The world's first audiophile gaming headphone pushes the envelope on gaming audio and advances the industry further by combining the finest in sound quality with clear voice chat for the seriously purist audiophile gamer. With the LCD-GX's boom mic cable, you can bring voice functionality to your own LCD Series headphones.
The LCD-GX includes a detachable cable with a built-in directional, noise-attenuating boom microphone. The thoughtfully designed microphone cable includes a mute button and flexible gooseneck arm, allowing customized positioning to ensure each individual can find the angle that works best for them.
The LCD-GX boom mic cable terminates with a 1/8" (3.5mm) TRRS 4 conductor plug for use with virtually all PCs, Macs, cellphones, etc. A dual 1/8" inch splitter for separate headphone and microphone inputs and a 1/8" polarity adapter is also included.
3.5mm: The included 4-pole cable will transmit audio with any 3.5mm jack. The port will have to be 4-pole compatible to transmit microphone audio as well. Most PC and MAC's with a single audio/mic jack will work. Console controllers with similar jacks (like Xbox) will also work.
USB-A: The included USB-A to USB-C cable will transmit audio and microphone when connected to PC or MAC via USB-A port. USB-A audio transmission should work with PlayStation hardware but will not work with Xbox consoles.
USB-C: The included USB-C to USB-C cable will transmit audio and voice with any PC or MAC with a USB-C port. However, this option will not work with existing gaming consoles.
Bluetooth: The Mobius can transmit audio and voice via Bluetooth connection to any PC or MAC. Bluetooth audio is not officially supported by consoles but could potentially work with some 3rd party wireless USB adapters.
3.5mm: The LCD-GX includes multiple 3.5mm configurations. There is a single 4-pole option which transmits both audio and voice and will work with PC, MAC, and console - wherever there is a compatible 3.5mm 4-pole jack. The second configuration is a splitter for separate voice and audio channels. This is ideal for PC and MAC where there are separate 3.5mm jacks for audio and microphone.
6.35mm: The other cable option that is included with the LCD-GX is a quarter-inch connection without a microphone. This would work also with a 3.5mm adapter if you do not wish to use a the microphone and would work in the same way with the above options sans the microphone functionality.
HIFIMAN Ananda BT

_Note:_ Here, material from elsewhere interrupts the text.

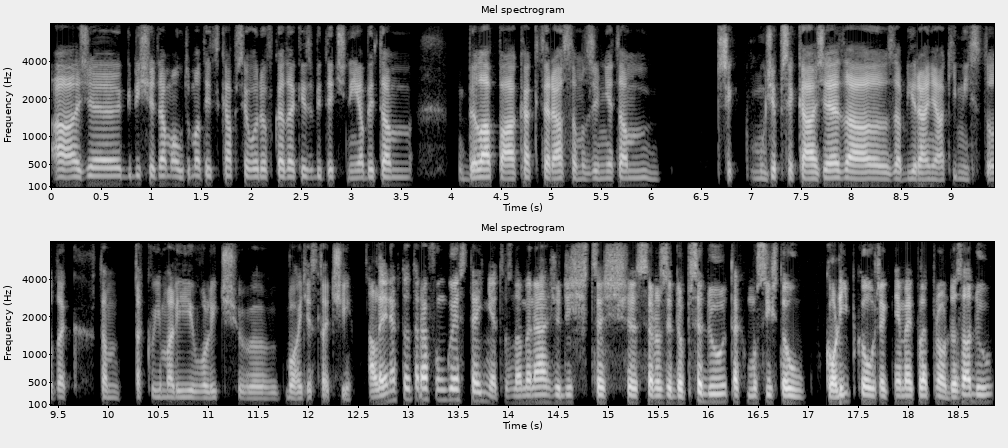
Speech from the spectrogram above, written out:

Bluetooth: The Ananda BT does not include any headphone jacks, so the only means of audio and voice transmission is through Bluetooth. This is compatible with most Bluetooth-enabled PCs and MACs, along with mobile gaming as well. Bluetooth audio is not officially supported by consoles, but could potentially work with some 3rd party wireless USB adapters.
If you have the ability or want to connect Bluetooth headphones for your gaming setup, then the Mobius or the Ananda-BT are a no-brainer. Obviously depending on your budget the two headphones are on different ends of the price-spectrum, but both are incomparable for their relative price point. The LCD-GX is a great gamer-focused, audiophile-grade headphone that also doubles nicely as a solid music listening option too. Detachable microphones are also a nice feature to add to the versatility of the headphones. Apart from your budget, ergonomics are going to play a major factor in helping you decide which one is right for you.
If you have any questions about gaming headphones, please feel free to Contact Us. Happy listening!
2020 Top Gaming Headphones Comparison: $399 to $999 | Moon Audio
Ricky reviews and compares three of Moon Audio's top gaming headphones: The Audeze Mobius, Hifiman Ananda BT, and Audeze LCD-GX. From sound signatures and fit to battery life and new tech, we've got you covered.